* Dataset records *
·····

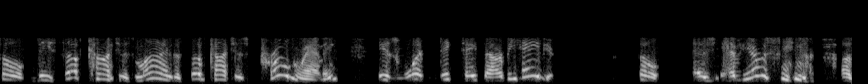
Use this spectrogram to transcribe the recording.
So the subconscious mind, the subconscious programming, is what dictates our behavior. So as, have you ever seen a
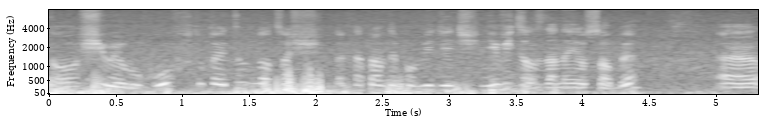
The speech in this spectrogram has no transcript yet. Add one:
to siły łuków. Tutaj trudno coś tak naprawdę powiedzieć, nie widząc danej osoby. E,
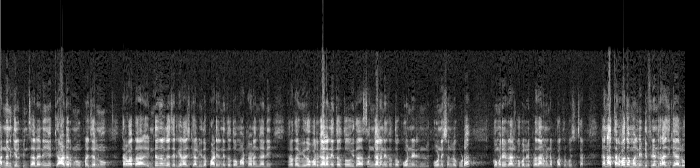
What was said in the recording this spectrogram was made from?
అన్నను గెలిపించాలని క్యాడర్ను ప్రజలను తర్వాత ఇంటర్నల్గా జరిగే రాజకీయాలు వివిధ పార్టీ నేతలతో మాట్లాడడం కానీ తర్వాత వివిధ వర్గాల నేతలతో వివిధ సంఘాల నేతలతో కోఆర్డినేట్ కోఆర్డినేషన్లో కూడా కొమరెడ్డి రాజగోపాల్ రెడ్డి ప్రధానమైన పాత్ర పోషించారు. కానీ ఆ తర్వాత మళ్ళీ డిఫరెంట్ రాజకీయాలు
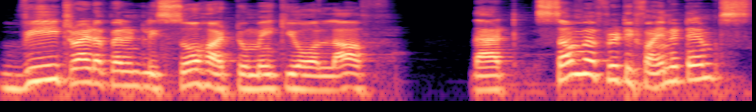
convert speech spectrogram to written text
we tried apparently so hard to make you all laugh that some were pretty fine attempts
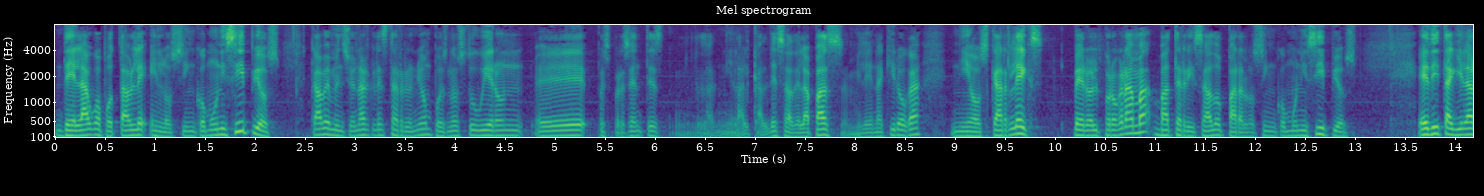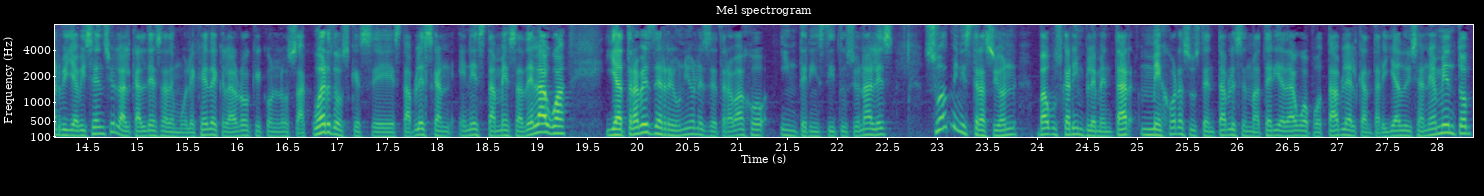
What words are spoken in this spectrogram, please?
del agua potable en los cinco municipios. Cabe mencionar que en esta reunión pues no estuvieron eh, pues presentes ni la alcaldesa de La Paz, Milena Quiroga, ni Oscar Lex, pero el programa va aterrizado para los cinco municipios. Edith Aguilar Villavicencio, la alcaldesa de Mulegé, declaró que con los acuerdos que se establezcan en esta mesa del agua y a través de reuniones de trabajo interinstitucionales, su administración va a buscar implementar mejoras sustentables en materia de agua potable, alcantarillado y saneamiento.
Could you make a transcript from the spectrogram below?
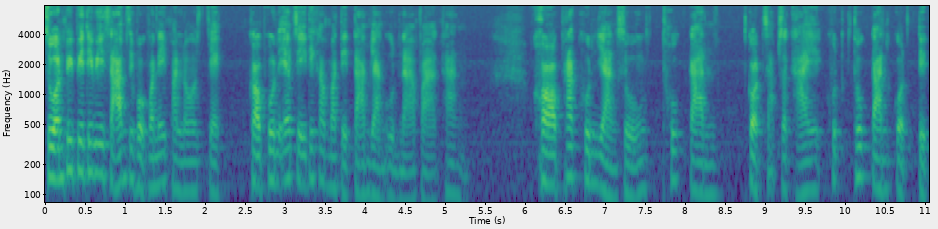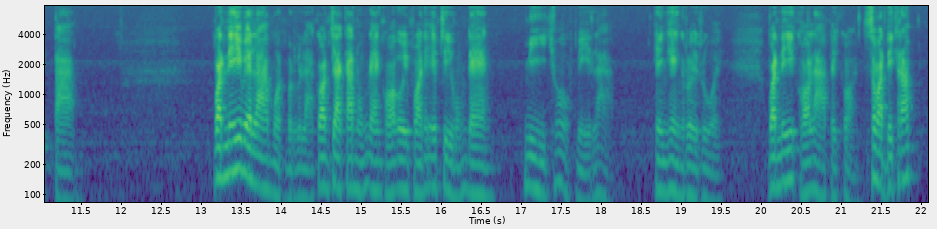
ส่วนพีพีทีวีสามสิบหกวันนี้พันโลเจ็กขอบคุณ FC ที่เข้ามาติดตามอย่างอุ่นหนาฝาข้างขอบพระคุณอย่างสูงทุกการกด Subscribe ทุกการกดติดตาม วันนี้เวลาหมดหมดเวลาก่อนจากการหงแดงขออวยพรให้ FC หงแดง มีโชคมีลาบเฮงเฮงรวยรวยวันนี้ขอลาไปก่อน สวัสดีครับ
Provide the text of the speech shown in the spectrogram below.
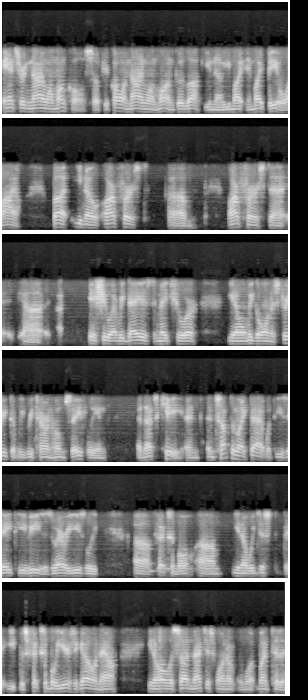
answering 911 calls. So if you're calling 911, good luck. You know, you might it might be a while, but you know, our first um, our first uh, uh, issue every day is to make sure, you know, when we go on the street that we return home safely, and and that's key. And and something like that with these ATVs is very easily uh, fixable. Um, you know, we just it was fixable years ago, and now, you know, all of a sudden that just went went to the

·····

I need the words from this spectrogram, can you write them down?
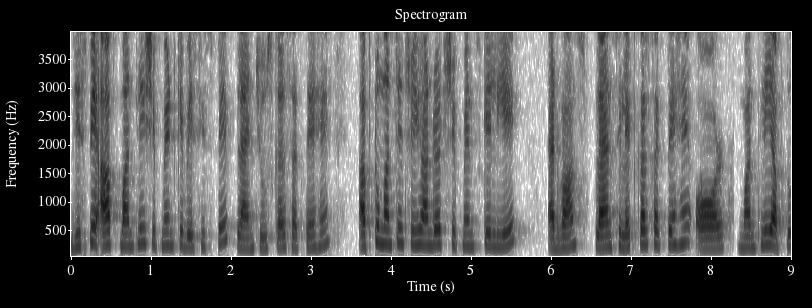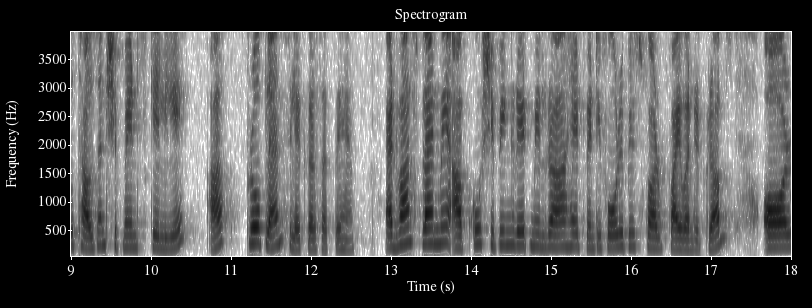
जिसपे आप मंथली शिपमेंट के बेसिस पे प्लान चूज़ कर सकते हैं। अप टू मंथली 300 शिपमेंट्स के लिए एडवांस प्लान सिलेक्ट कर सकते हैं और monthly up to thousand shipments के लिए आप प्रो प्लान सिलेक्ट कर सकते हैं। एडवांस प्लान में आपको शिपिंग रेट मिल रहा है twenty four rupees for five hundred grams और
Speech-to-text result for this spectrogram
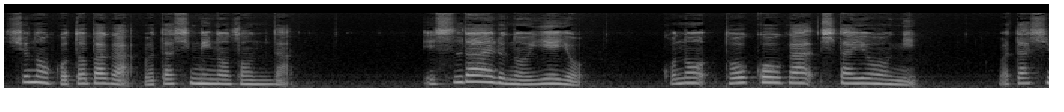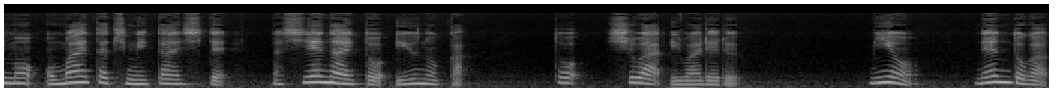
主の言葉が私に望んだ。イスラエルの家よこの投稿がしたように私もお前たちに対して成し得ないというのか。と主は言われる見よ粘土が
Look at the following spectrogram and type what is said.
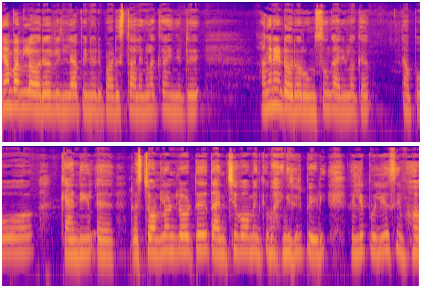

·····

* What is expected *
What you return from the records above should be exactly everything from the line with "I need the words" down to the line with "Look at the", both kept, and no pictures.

* Reply to the exercise *
I need the words from this spectrogram, can you write them down?
जिसपे आप मंथली शिपमेंट के बेसिस पे प्लान चूज़ कर सकते हैं। अप टू मंथली 300 शिपमेंट्स के लिए एडवांस प्लान सिलेक्ट कर सकते हैं और monthly up to thousand shipments के लिए आप प्रो प्लान सिलेक्ट कर सकते हैं। एडवांस प्लान में आपको शिपिंग रेट मिल रहा है twenty four rupees for five hundred grams और
Speech-to-text result for this spectrogram
主の言葉が私に望んだ。イスラエルの家よこの投稿がしたように私もお前たちに対して成し得ないというのか。と主は言われる見よ粘土が
Look at the following spectrogram and type what is said.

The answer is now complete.